§ DATA SUPPLIED
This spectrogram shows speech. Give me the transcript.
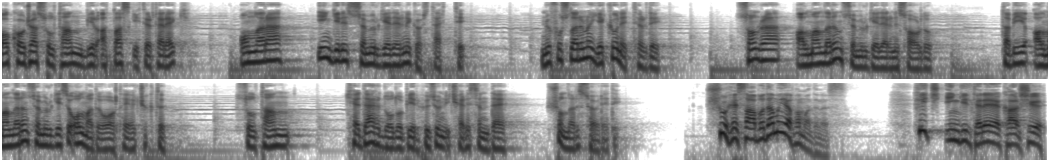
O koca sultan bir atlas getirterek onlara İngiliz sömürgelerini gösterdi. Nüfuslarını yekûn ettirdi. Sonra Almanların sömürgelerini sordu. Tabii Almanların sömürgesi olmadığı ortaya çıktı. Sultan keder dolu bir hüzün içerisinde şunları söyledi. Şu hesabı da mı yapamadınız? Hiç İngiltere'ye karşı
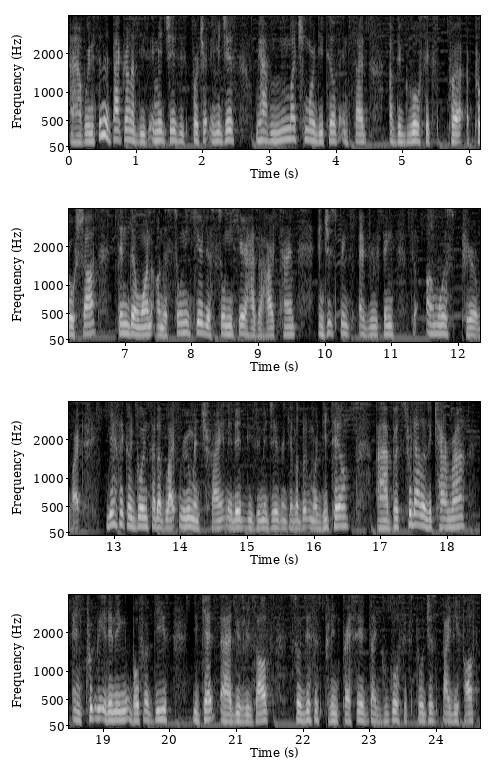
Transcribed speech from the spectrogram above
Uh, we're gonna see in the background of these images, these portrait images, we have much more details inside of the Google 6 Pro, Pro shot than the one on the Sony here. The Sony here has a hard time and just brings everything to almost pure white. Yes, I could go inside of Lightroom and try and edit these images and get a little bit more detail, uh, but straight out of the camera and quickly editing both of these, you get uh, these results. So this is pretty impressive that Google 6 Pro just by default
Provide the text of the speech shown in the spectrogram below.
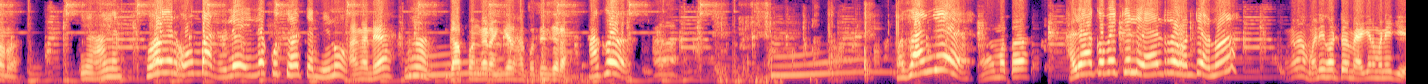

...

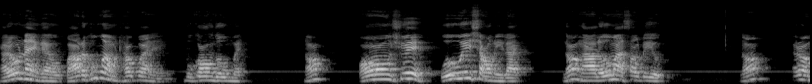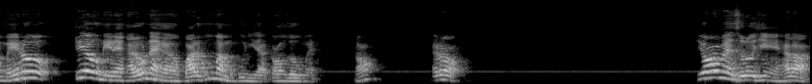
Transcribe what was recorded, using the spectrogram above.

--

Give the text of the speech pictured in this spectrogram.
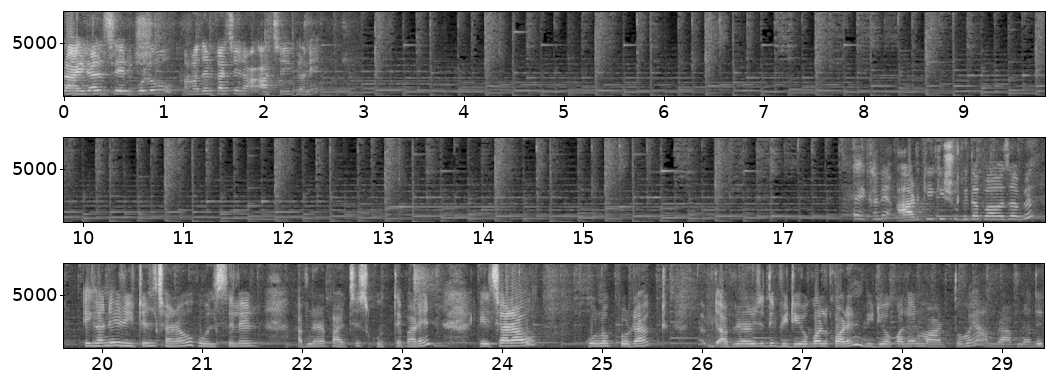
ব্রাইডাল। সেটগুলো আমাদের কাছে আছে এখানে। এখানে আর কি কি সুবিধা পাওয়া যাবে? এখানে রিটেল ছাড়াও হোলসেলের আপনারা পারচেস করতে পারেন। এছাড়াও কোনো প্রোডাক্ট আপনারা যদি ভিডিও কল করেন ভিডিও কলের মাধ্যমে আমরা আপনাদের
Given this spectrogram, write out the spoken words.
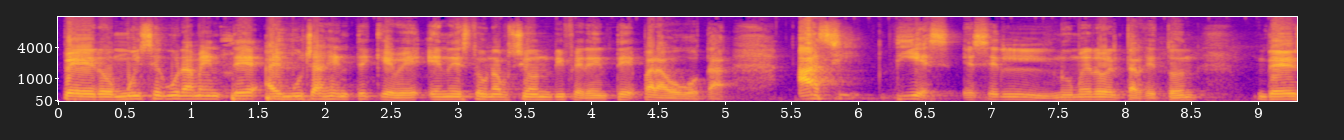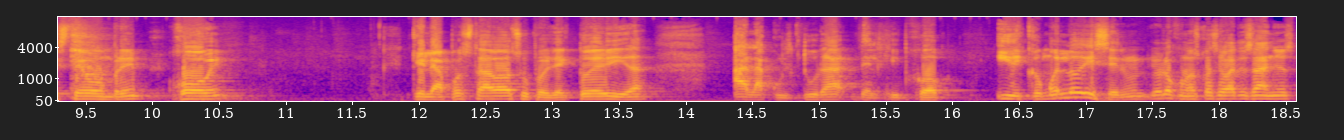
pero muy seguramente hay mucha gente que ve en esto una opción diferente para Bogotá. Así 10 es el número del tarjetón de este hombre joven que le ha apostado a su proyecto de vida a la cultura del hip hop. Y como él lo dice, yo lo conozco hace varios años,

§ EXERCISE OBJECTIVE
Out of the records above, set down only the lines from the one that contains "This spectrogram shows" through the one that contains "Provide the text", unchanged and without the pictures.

§ REPLY TO THE TASK
This spectrogram shows speech. Give me the transcript.
O koca sultan bir atlas getirterek onlara İngiliz sömürgelerini gösterdi. Nüfuslarını yekûn ettirdi. Sonra Almanların sömürgelerini sordu. Tabii Almanların sömürgesi olmadığı ortaya çıktı. Sultan keder dolu bir hüzün içerisinde şunları söyledi. Şu hesabı da mı yapamadınız? Hiç İngiltere'ye karşı
Transcribed speech from the spectrogram above
Uh, we're gonna see in the background of these images, these portrait images, we have much more details inside of the Google 6 Pro, Pro shot than the one on the Sony here. The Sony here has a hard time and just brings everything to almost pure white. Yes, I could go inside of Lightroom and try and edit these images and get a little bit more detail, uh, but straight out of the camera and quickly editing both of these, you get uh, these results. So this is pretty impressive that Google 6 Pro just by default
Provide the text of the speech shown in the spectrogram below.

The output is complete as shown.